Utilising PaaS can simplify access to backed services (like databases, messaging, logging and metrics), offer built-in scaling and resilience and generally remove a lot of friction and overheads associated with managing your own infrastructure. This doesn’t come as a surprise, GDS are establishing a cross-government PaaS offering based on Cloud Foundry and the ONS technology strategy is aligned with this move, with Cloud Foundry due to be setup internally as well. We are working with GDS on this and managed to port the entire eQ Alpha to the GDS PaaS test system at the end of the Alpha (we did have to swap Cassandra for Redis), it was pretty easy and this really proved the value of working to the 12-factor app methodology.
Given this strategic direction and the benefits of a PaaS approach we’re planning to make more use of it in Beta, possibly running the whole system this way if we can.
Part of targeting a mature continuous delivery model involved scripting our infrastructure. We used Terraform to orchestrate the deployment of the entire system. Terraform allows infrastructure to be described in config files, representing resources across multiple providers (in our case Heroku and Amazon AWS) and then creates that infrastructure automatically, it can also apply any changes to the config by identifying the differences and pushing those changes to the provider. This meant no manual steps in bringing up and deploying an environment, anyone on the team could deploy the whole system autonomously. This included generating new DNS entries in AWS Route53 for the new environments and linking everything together, this really did make it simple to create and deploy environments.
One minor pain point we hit in Alpha was sharing and owning the state file produced by Terraform, essentially the person who created the environment has the state file associated with it and is the only person who can make changes to it. After some digging we found that the remote config capability allowed for state files to be stored in various backends (such as an AWS S3 bucket) for sharing, we used this in combination with Travis CI to maintain a nightly build environment.
Of course the disadvantage of creating environments so easily being that at one point we had 8 separate environments deployed in parallel for one reason or another and the associated costs of running them all!
I wanted to say something about the use of Python and its introduction as I feel there are some interesting outcomes from the Alpha in this area.
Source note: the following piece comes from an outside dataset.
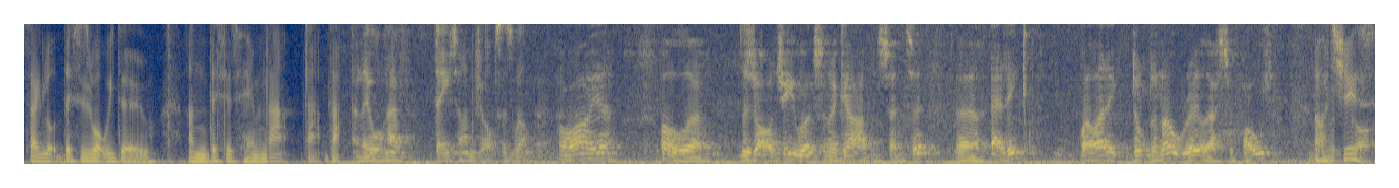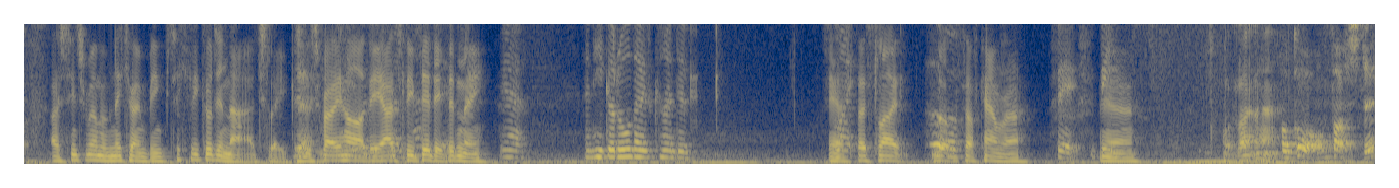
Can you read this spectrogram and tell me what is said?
saying, look, this is what we do, and this is him, and that, that, that. And they all have daytime jobs as well. Oh, are you? Well, uh, there's Orgy, he works in a garden centre. Uh, Eric, well, Eric doesn't know, really, I suppose. Oh, cheers. I seem to remember Nick Owen being particularly good in that, actually, because Yeah. it's very hard. was He actually did it, didn't he? Yeah. And he got all those kind of Yes, slight that's like, Oh. look, off camera. bit, Yeah. beats. What, like that? Oh, go on, faster.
As mentioned previously, the team chose to use Python for the backend development on both sides of the system. Testament to the ease of learning a language like Python, only one of the four developers on the team had used it before but by the end of the Alpha, the whole team was comfortable developing in it. This doesn’t mean everyone is an expert, but a significant amount of software development experience is transferrable between languages, such as writing clean code with strong design principles and being pragmatic.
Speaking with the developers, just over the course of the Alpha, they’re saying they prefer developing in Python to the languages they’re much more experienced in (such as Java and PHP) and have found it to be very productive and powerful. I don’t believe this to be specific to Python, I’m sure going with Ruby would have had the same outcome, possibly other languages too but it is an interesting outcome to think about.
And that’s all for part 3…